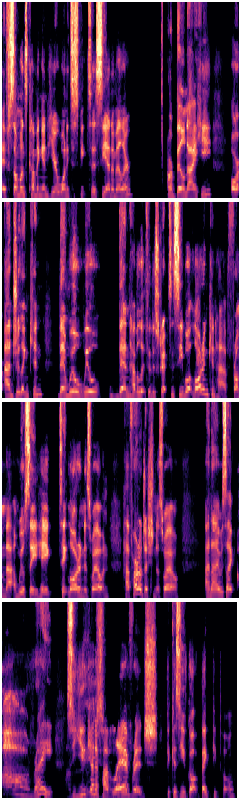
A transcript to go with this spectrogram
if someone's coming in here wanting to speak to Sienna Miller or Bill Nighy or Andrew Lincoln, then we'll we'll then have a look through the script and see what Lauren can have from that, and we'll say, hey, take Lauren as well and have her audition as well. And I was like, oh right, Amazing. so you kind of have leverage because you've got big people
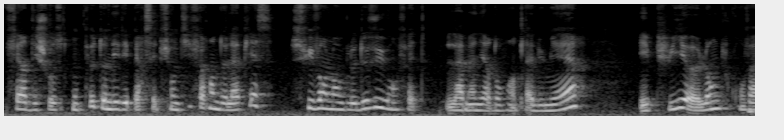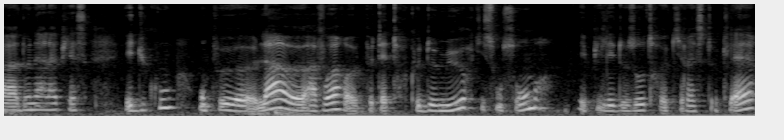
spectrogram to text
faire des choses, on peut donner des perceptions différentes de la pièce, suivant l'angle de vue en fait, la manière dont rentre la lumière, et puis euh, l'angle qu'on va donner à la pièce. Et du coup, on peut euh, là avoir peut-être que deux murs qui sont sombres, et puis les deux autres qui restent clairs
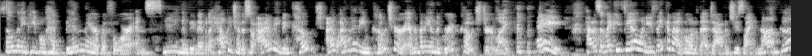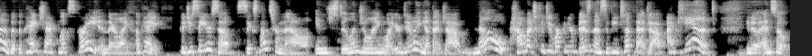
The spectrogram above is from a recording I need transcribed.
so many people had been there before and seen and being able to help each other. So I didn't even coach. I, I wouldn't even coach her. Everybody in the group coached her, like, hey, how does it make you feel when you think about going to that job? And she's like, not good, but the paycheck looks great. And they're like, okay, could you see yourself six months from now in still enjoying what you're doing at that job? No. How much could you work in your business if you took that job? I can't, you know, and so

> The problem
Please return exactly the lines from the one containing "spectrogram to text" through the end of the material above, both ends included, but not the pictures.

> Completed task
spectrogram to text
faire des choses, on peut donner des perceptions différentes de la pièce, suivant l'angle de vue en fait, la manière dont rentre la lumière, et puis euh, l'angle qu'on va donner à la pièce. Et du coup, on peut euh, là avoir peut-être que deux murs qui sont sombres, et puis les deux autres qui restent clairs
The spectrogram above is from a recording I need transcribed.
so many people had been there before and seen and being able to help each other. So I didn't even coach. I, I wouldn't even coach her. Everybody in the group coached her, like, hey, how does it make you feel when you think about going to that job? And she's like, not good, but the paycheck looks great. And they're like, okay, could you see yourself six months from now in still enjoying what you're doing at that job? No. How much could you work in your business if you took that job? I can't, you know, and so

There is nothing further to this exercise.